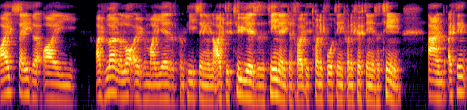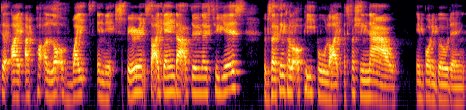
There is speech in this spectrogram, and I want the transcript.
I'd say that I I've learned a lot over my years of competing, and I did two years as a teenager, so I did 2014, 2015 as a teen. And I think that I, I put a lot of weight in the experience that I gained out of doing those two years, because I think a lot of people, like especially now in bodybuilding,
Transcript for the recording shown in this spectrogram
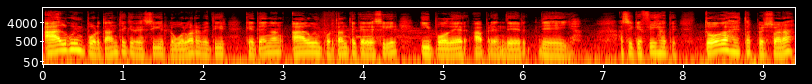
algo importante que decir, lo vuelvo a repetir, que tengan algo importante que decir y poder aprender de ellas. Así que fíjate, todas estas personas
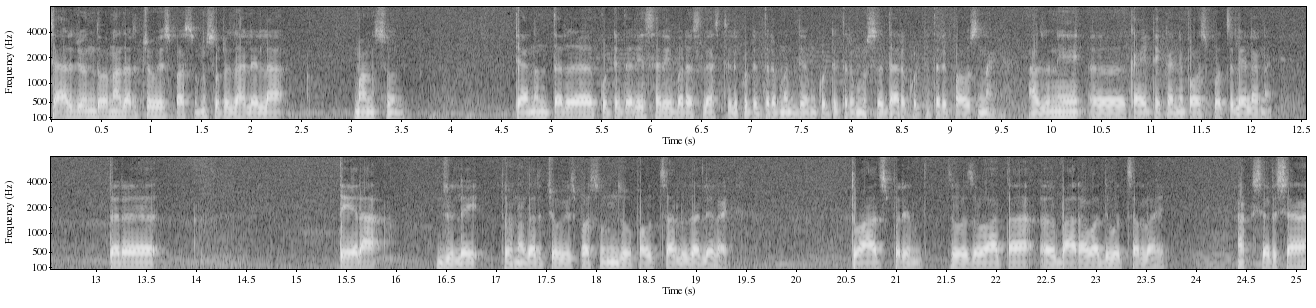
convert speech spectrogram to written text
चार जून दोन हजार चोवीसपासून सुरू झालेला मान्सून त्यानंतर कुठेतरी सरी बरसले असतील कुठेतरी मध्यम कुठेतरी मुसळधार कुठेतरी पाऊस नाही. अजूनही काही ठिकाणी पाऊस पोचलेला नाही. तर तेरा जुलै दोन हजार चोवीसपासून जो पाऊस चालू झालेला आहे तो आजपर्यंत जवळजवळ आता बारावा दिवस चालू आहे. अक्षरशः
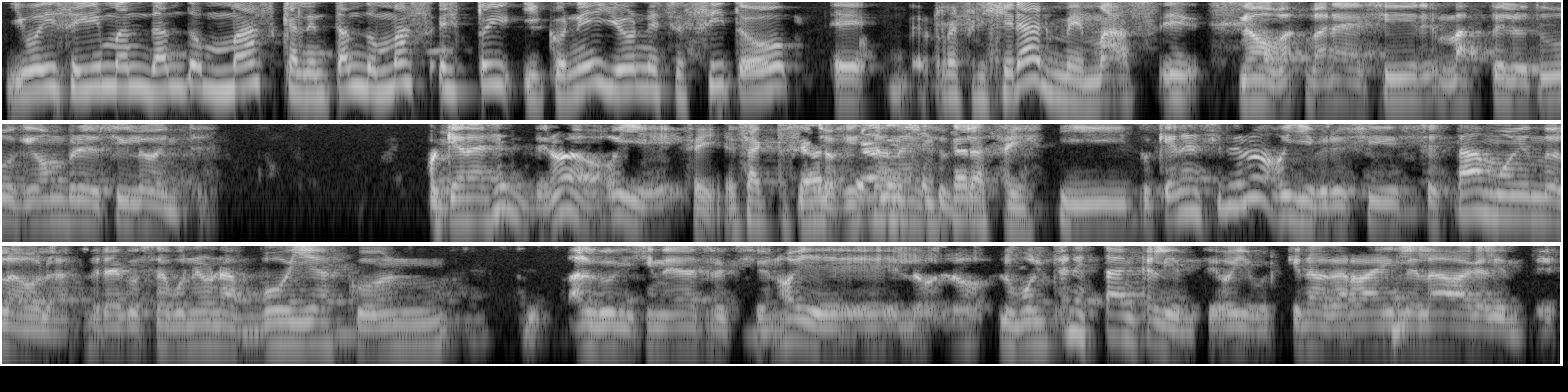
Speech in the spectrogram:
y voy a seguir mandando más, calentando más esto y, con ello necesito eh, refrigerarme más. No, van a decir más pelotudo que hombre del siglo XX. Porque van a decir de nuevo, oye. Sí, exacto, se van, a insultar así. Y porque van a decir de nuevo, oye, pero si se estaba moviendo la ola, era cosa de poner unas boyas con algo que genera atracción. Oye, los volcanes estaban calientes, oye, ¿por qué no agarráis la lava caliente?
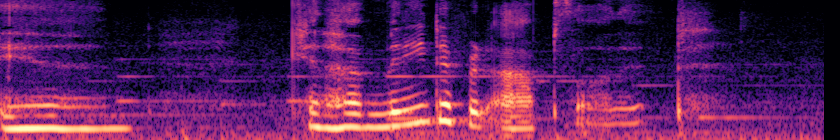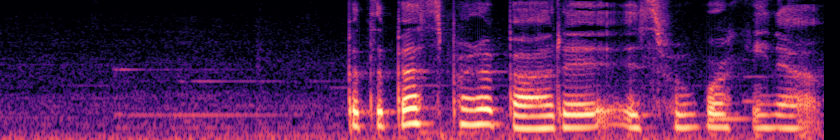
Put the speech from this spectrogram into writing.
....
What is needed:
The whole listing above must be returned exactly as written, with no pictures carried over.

Solution below:
There is speech in this spectrogram, and I want the transcript.
I'd say that I I've learned a lot over my years of competing, and I did two years as a teenager, so I did 2014, 2015 as a teen. And I think that I, I put a lot of weight in the experience that I gained out of doing those two years, because I think a lot of people, like especially now in bodybuilding,
Transcript for the recording shown in this spectrogram
algo importante que decir, lo vuelvo a repetir, que tengan algo importante que decir y poder aprender de ellas. Así que fíjate, todas estas personas
convert speech spectrogram to written text
चार जून दोन हजार चोवीसपासून सुरू झालेला मान्सून त्यानंतर कुठेतरी सरी बरसले असतील कुठेतरी मध्यम कुठेतरी मुसळधार कुठेतरी पाऊस नाही. अजूनही काही ठिकाणी पाऊस पोचलेला नाही. तर तेरा जुलै दोन हजार चोवीसपासून जो पाऊस चालू झालेला आहे तो आजपर्यंत जवळजवळ आता बारावा दिवस चालू आहे. अक्षरशः
Speech in the spectrogram:
y voy a seguir mandando más, calentando más esto y, con ello necesito eh, refrigerarme más. No, van a decir más pelotudo que hombre del siglo XX. Porque van a decir de nuevo, oye. Sí, exacto, se van, a insultar así. Y porque van a decir de nuevo, oye, pero si se estaba moviendo la ola, era cosa de poner unas boyas con algo que genera atracción. Oye, los volcanes estaban calientes, oye, ¿por qué no agarráis la lava caliente?
Put the speech from this spectrogram into writing.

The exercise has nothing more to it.